Our Spring Revel is on April 12. In anticipation of the event, The Daily is featuring a series of essays celebrating James Salter, who is being honored this year with The Paris Review’s Hadada Prize. If you’re interested in purchasing tickets to the Revel, click here.
There may have been less startling primers on adult sexuality than James Salter’s novel A Sport and a Pastime for me to read as a young man, but few could have been as illuminating or comprehensive. Anyway, as with cold water, it is best to jump in. Or as the novel’s narrator explains, citing Rilke, “there are no classes for beginners in life, the most difficult thing is always asked of one right away.” The erotic passages are justly famous, scandalous in 1967 and still instructional, in a practical sense, decades later.

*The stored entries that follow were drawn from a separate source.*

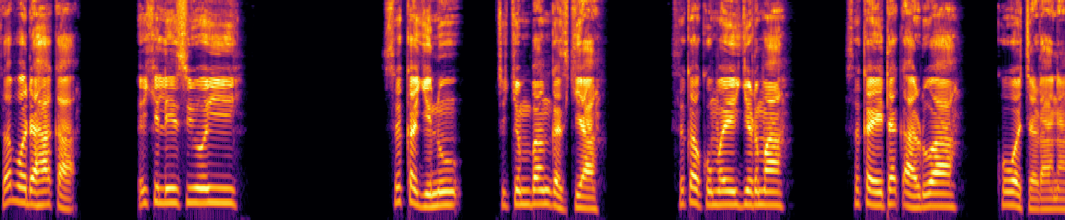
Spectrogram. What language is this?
Hausa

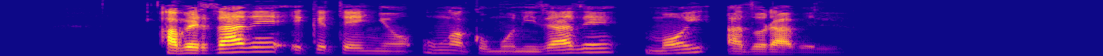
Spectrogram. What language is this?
Galician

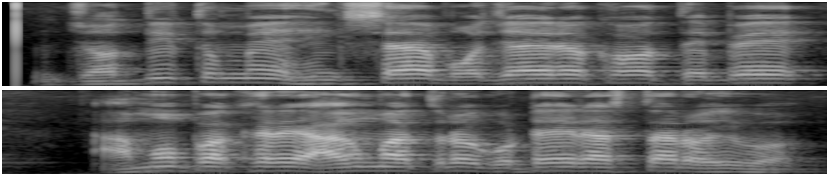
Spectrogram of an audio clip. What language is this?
Odia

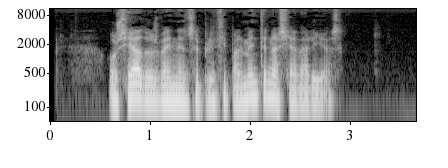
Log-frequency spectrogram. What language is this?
Galician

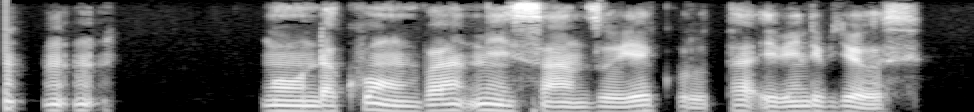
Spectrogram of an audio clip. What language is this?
Kinyarwanda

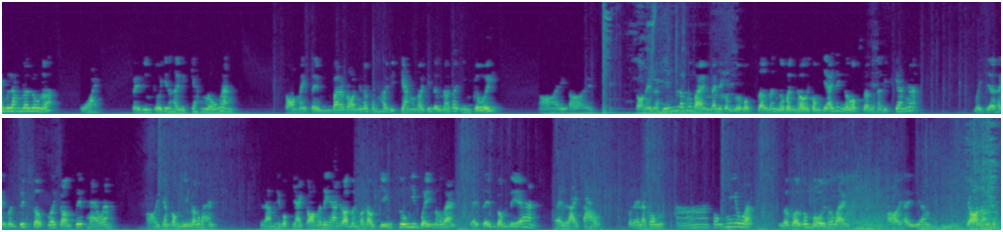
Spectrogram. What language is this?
Vietnamese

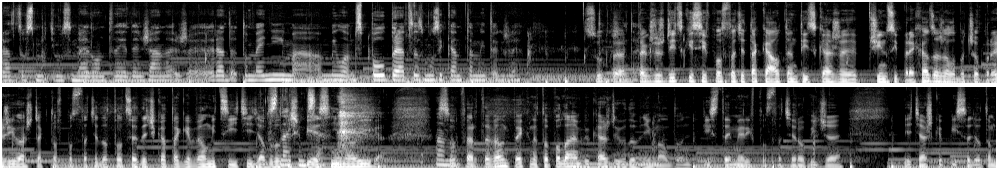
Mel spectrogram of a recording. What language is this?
Slovak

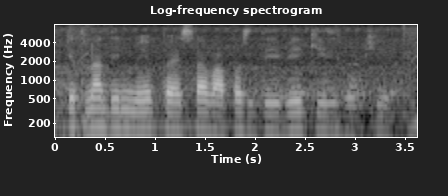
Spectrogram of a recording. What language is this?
Bhojpuri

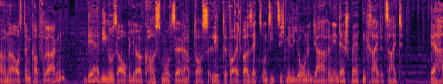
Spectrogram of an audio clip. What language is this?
German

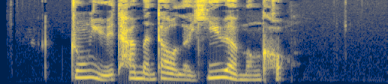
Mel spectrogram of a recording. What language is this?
Chinese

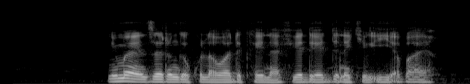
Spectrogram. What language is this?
Hausa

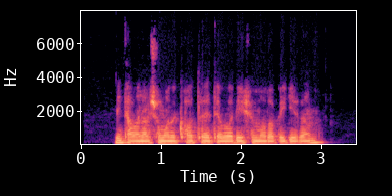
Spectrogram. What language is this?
Persian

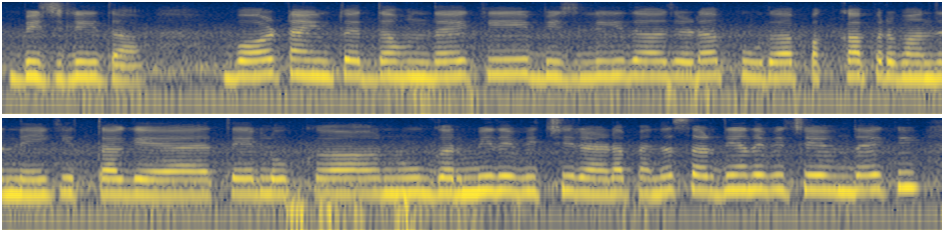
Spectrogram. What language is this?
Punjabi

There was much to learn: about terminology (the male organ is rightly called a prick), positions (nothing tantric, but interesting for a teenager), and accessories (“In his clothing he conceals, like an assassin, a small tube of lubricant”). Salter is a great celebrant of the human anatomy and its various uses, but is equivocal about the emotions that sex produces: it can be tender, selfish, thrilling, boring, and, at times, even murderous, producing a “satanic happiness.”
The more significant education, however, came from Salter’s sensibility, his mature insistence that sex is more than just a private act conducted by two people in the dark, that it exists as a part of history, with a past and future as well as a present. Also: that sex is central to love, which is central to life; that greatness and heroism exist in even the most common of places; and perhaps most striking, that “straight” men could be in love with each other.
The novel follows an affair in France between Phillip Dean, an American, and his lover, a young Frenchwoman named Anne-Marie, and is told from the perspective of a voyeuristic, sometimes obsessive third person, the narrator, who feels from Dean “the pull of a dark star.” Dean may be petulant and inconstant, but he is in some essential way pure.